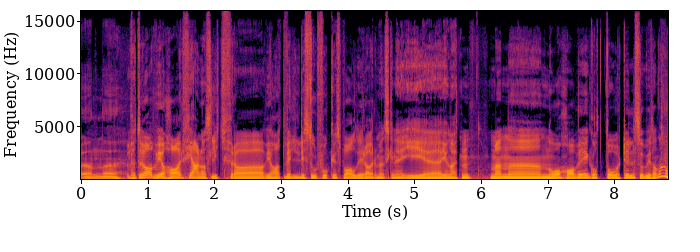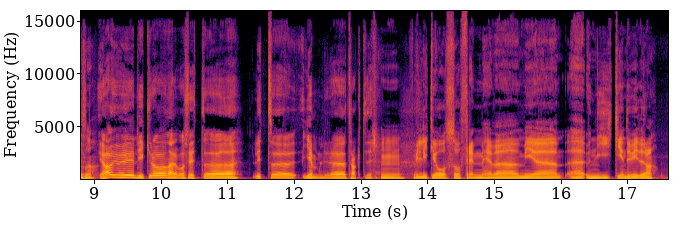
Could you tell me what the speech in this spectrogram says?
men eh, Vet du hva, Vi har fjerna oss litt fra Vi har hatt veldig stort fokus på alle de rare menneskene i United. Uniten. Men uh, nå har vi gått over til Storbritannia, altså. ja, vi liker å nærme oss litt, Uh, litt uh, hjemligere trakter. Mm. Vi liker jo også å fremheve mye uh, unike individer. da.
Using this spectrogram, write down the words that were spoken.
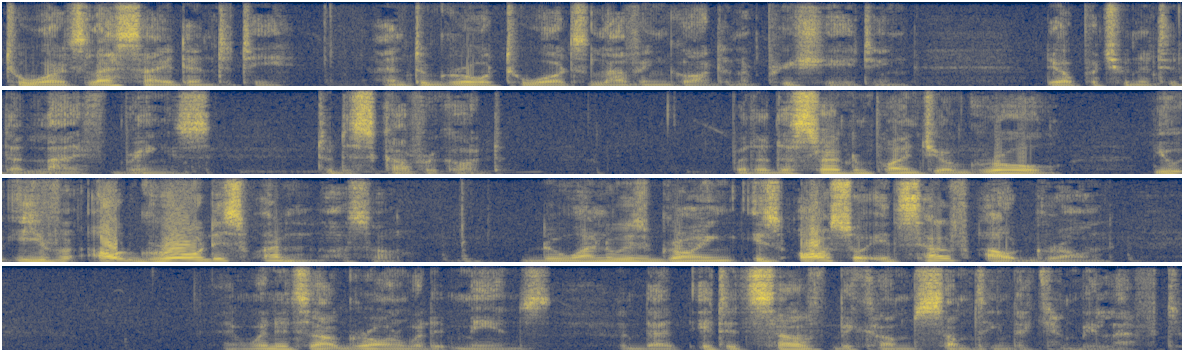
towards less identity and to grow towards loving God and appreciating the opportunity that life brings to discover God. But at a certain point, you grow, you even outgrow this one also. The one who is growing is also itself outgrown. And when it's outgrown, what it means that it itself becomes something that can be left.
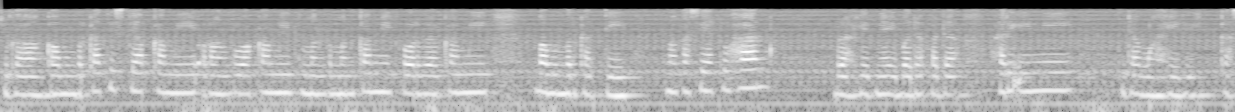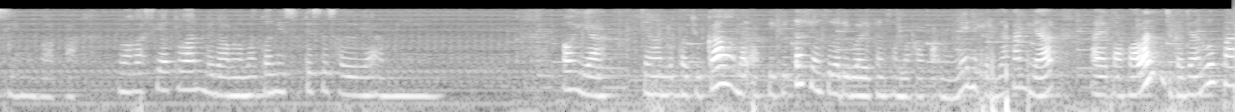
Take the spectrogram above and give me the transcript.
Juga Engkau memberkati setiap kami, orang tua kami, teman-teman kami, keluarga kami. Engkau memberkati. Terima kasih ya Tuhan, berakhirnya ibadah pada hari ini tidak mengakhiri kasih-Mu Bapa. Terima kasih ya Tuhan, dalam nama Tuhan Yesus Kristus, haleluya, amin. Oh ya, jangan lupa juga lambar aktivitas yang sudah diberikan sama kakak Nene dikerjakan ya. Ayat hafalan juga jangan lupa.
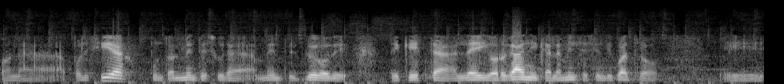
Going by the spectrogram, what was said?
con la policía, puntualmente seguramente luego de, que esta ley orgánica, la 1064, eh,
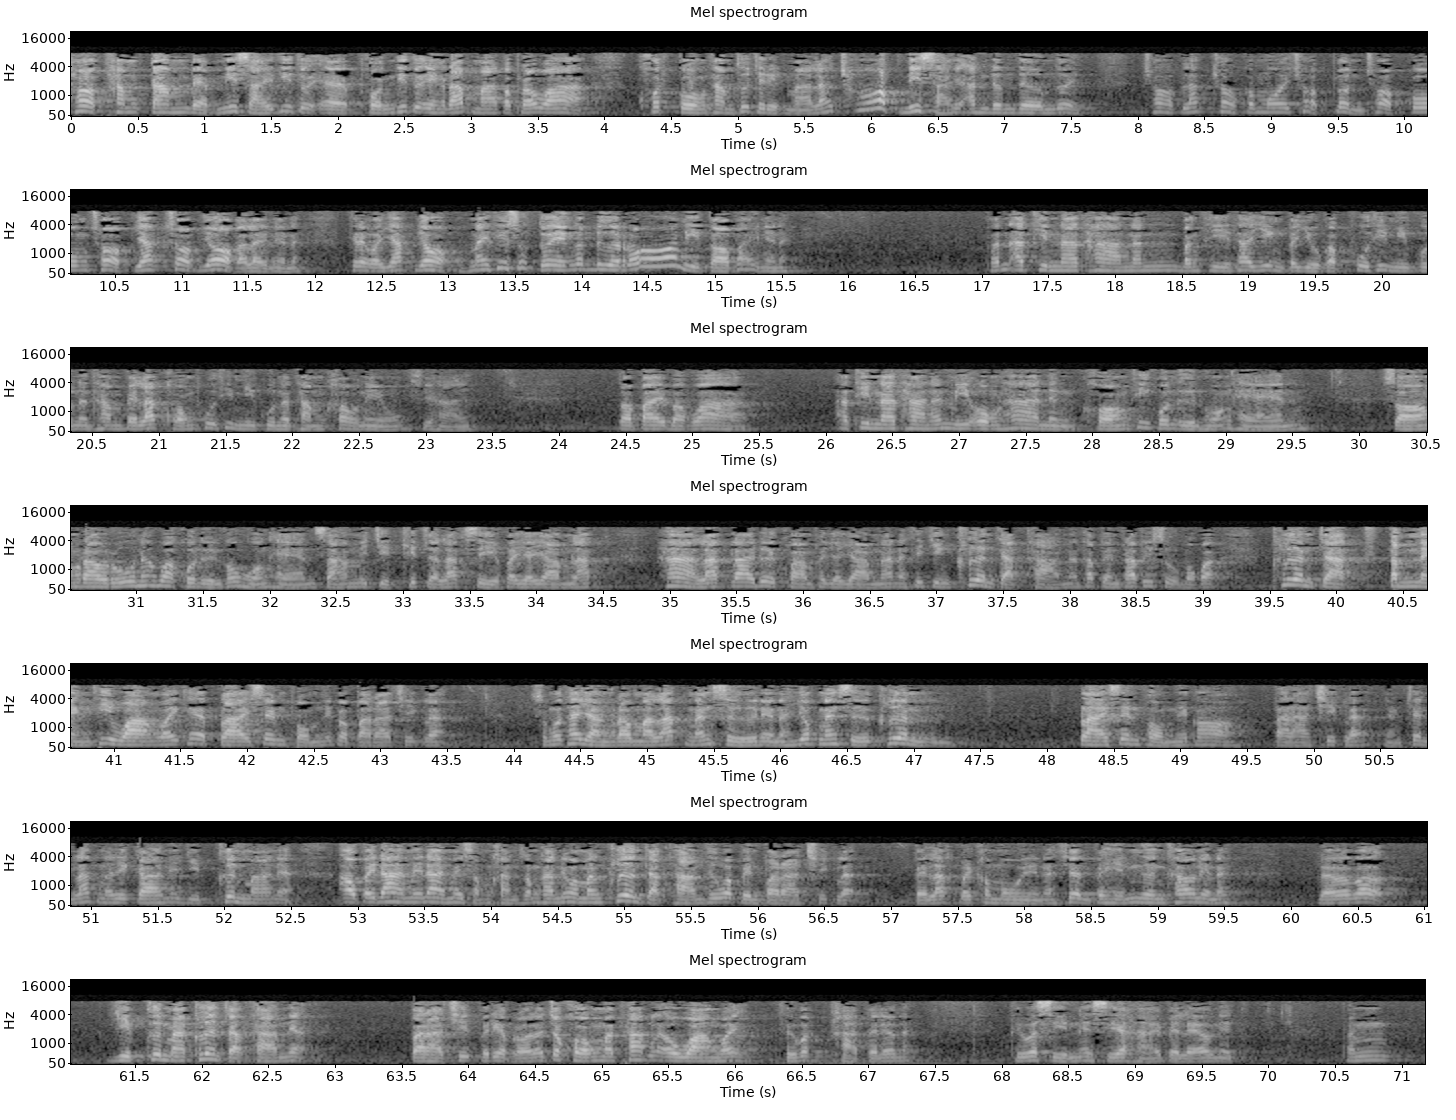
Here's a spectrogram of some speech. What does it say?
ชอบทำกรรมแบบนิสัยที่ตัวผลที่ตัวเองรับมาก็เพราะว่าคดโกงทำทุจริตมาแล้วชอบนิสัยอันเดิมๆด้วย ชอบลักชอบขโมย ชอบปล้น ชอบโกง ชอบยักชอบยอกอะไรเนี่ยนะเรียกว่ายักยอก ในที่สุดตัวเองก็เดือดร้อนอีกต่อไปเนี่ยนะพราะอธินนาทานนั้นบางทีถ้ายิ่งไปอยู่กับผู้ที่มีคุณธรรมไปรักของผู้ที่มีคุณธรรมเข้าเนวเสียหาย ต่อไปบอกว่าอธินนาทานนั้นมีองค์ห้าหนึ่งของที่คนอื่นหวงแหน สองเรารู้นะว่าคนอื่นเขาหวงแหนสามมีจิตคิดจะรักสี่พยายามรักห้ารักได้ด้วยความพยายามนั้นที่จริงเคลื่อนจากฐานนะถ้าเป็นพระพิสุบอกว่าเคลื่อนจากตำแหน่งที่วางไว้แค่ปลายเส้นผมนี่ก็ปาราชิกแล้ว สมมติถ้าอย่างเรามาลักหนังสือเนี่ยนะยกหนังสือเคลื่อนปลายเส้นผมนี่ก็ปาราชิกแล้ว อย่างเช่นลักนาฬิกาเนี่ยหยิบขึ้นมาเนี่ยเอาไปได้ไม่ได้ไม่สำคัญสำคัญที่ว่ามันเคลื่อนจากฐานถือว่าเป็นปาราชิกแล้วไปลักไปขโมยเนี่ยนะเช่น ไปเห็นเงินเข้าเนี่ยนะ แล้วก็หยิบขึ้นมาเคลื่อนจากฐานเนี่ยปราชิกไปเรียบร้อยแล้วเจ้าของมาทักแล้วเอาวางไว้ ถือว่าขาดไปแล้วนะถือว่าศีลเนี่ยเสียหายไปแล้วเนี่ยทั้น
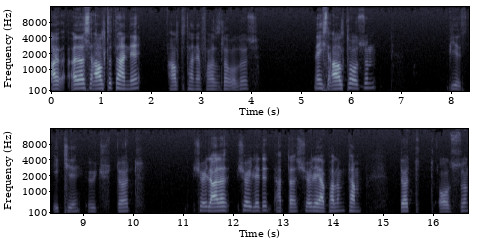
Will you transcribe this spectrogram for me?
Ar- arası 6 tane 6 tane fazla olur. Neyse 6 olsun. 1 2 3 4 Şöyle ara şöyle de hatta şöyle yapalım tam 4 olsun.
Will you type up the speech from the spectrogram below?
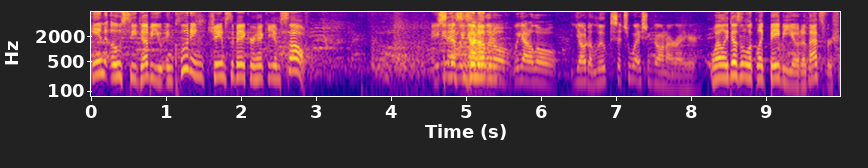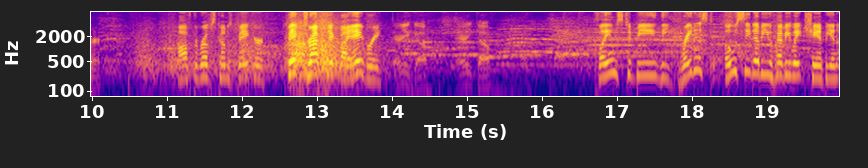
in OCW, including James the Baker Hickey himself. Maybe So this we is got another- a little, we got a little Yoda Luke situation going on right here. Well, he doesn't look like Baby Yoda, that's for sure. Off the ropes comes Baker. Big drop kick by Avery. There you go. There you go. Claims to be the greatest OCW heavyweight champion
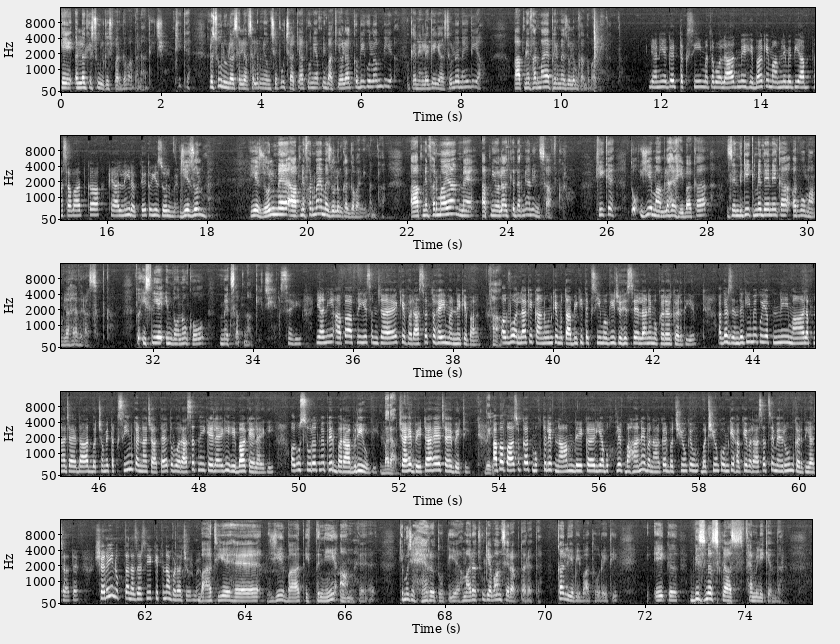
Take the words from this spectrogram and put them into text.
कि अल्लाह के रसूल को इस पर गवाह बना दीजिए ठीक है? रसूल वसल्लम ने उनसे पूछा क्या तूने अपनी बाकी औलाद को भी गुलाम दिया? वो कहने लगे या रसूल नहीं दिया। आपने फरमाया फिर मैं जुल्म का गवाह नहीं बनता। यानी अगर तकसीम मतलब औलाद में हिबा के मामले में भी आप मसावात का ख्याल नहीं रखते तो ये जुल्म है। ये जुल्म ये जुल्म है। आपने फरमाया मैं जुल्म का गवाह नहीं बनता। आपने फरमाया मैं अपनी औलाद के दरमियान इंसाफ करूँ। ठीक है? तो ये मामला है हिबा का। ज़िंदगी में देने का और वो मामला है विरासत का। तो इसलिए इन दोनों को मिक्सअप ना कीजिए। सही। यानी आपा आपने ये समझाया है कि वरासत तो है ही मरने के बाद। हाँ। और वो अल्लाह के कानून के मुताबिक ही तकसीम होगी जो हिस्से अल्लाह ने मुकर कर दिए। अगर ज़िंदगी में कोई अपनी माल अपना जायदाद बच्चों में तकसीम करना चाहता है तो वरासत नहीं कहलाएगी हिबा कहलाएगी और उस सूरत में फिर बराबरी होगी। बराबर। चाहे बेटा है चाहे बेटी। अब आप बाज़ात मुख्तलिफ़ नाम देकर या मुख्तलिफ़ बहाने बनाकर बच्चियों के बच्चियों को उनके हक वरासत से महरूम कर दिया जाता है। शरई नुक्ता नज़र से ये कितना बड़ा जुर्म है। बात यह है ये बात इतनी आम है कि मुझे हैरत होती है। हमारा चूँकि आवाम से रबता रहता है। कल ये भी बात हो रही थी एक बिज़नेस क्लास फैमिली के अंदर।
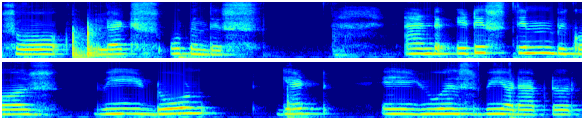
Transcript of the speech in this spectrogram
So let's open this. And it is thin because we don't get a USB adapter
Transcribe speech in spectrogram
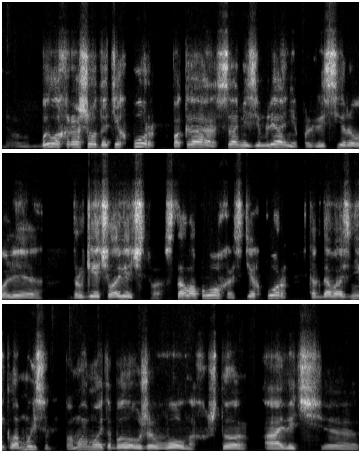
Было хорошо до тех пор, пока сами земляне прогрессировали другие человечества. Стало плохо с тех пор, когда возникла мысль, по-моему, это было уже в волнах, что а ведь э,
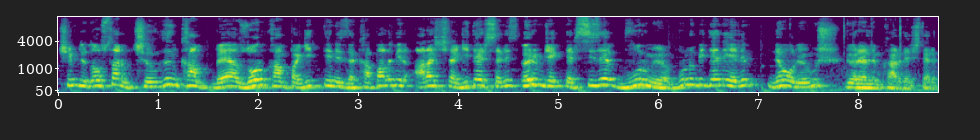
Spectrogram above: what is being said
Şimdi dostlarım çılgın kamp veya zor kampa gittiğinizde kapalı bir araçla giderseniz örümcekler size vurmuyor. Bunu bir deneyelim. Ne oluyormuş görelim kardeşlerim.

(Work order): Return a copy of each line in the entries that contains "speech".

(Response area):
Could you tell me what the speech in this spectrogram says?
Here's a spectrogram of some speech. What does it say?
Will you type up the speech from the spectrogram below?
Transcript of the speech in this spectrogram
Transcribe speech in spectrogram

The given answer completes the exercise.